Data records
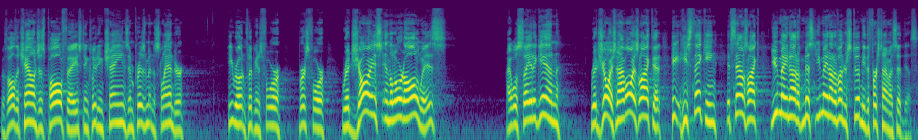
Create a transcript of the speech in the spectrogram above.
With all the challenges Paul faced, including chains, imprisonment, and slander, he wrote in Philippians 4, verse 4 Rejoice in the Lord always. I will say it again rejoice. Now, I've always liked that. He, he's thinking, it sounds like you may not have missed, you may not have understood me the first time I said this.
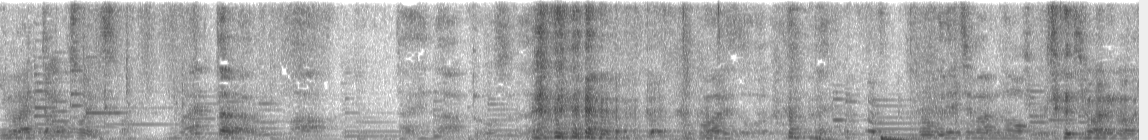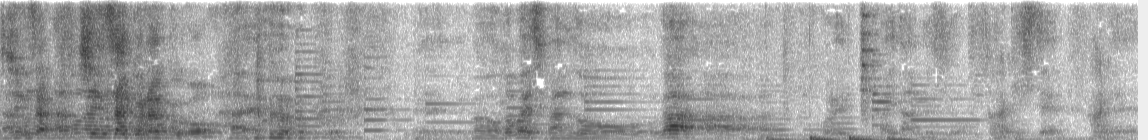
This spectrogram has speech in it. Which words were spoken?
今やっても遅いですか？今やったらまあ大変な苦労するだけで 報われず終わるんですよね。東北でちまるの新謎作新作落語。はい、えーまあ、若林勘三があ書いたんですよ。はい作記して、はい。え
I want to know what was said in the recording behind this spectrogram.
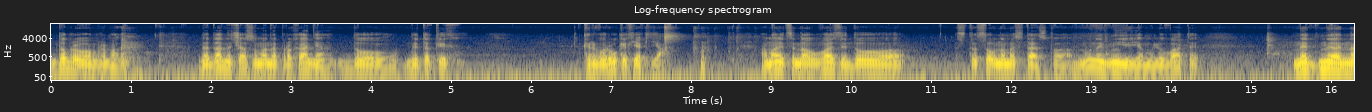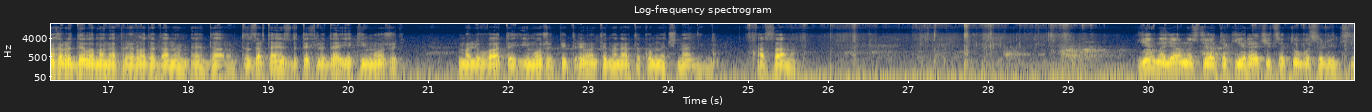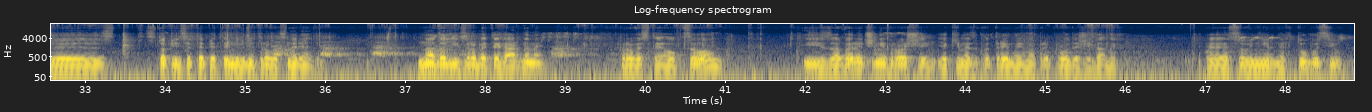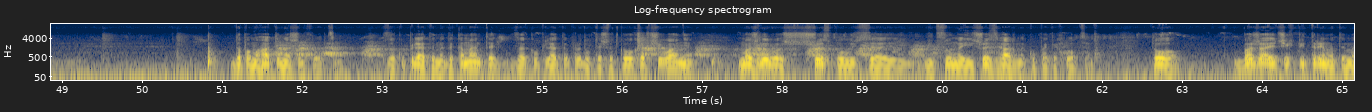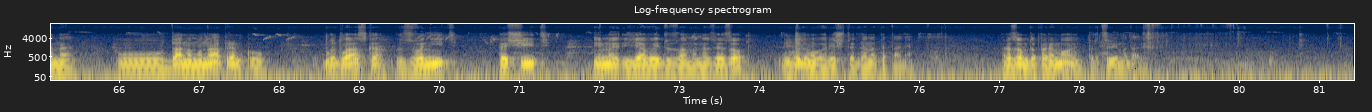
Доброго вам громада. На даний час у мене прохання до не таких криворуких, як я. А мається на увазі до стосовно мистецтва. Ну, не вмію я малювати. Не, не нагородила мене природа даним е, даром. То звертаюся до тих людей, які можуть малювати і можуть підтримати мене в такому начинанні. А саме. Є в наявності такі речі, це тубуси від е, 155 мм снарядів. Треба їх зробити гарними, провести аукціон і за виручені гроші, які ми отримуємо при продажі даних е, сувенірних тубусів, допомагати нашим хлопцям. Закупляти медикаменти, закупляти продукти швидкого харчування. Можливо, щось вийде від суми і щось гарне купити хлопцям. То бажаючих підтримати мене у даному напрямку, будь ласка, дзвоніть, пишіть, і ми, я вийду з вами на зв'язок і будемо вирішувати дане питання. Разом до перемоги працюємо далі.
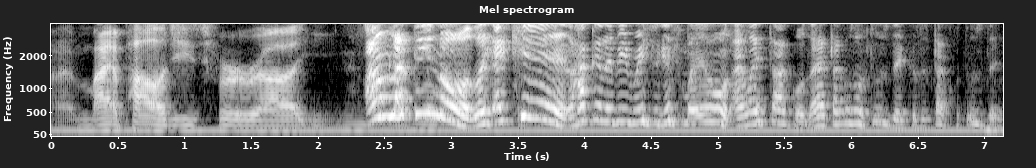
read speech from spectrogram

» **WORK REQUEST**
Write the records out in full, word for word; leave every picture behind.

» **SOLUTION TO THE PROBLEM**
Create a transcript of the speech in the spectrogram above.
With all the challenges Paul faced, including chains, imprisonment, and slander, he wrote in Philippians 4, verse 4 Rejoice in the Lord always. I will say it again rejoice. Now, I've always liked that. He, he's thinking, it sounds like you may not have missed, you may not have understood me the first time I said this.
This spectrogram has speech in it. Which words were spoken?
今やっても遅いですか？今やったらまあ大変な苦労するだけで 報われず終わるんですよね。東北でちまるの新謎作新作落語。はい、えーまあ、若林勘三があ書いたんですよ。はい作記して、はい。え
I want to know what was said in the recording behind this spectrogram.
Доброго вам громада. На даний час у мене прохання до не таких криворуких, як я. А мається на увазі до стосовно мистецтва. Ну, не вмію я малювати. Не, не нагородила мене природа даним е, даром. То звертаюся до тих людей, які можуть малювати і можуть підтримати мене в такому начинанні. А саме. Є в наявності такі речі, це тубуси від е, 155 мм снарядів. Треба їх зробити гарними, провести аукціон і за виручені гроші, які ми отримуємо при продажі даних е, сувенірних тубусів, допомагати нашим хлопцям. Закупляти медикаменти, закупляти продукти швидкого харчування. Можливо, щось вийде від суми і щось гарне купити хлопцям. То бажаючих підтримати мене у даному напрямку, будь ласка, дзвоніть, пишіть, і ми, я вийду з вами на зв'язок і будемо вирішувати дане питання. Разом до перемоги працюємо далі.
read speech from spectrogram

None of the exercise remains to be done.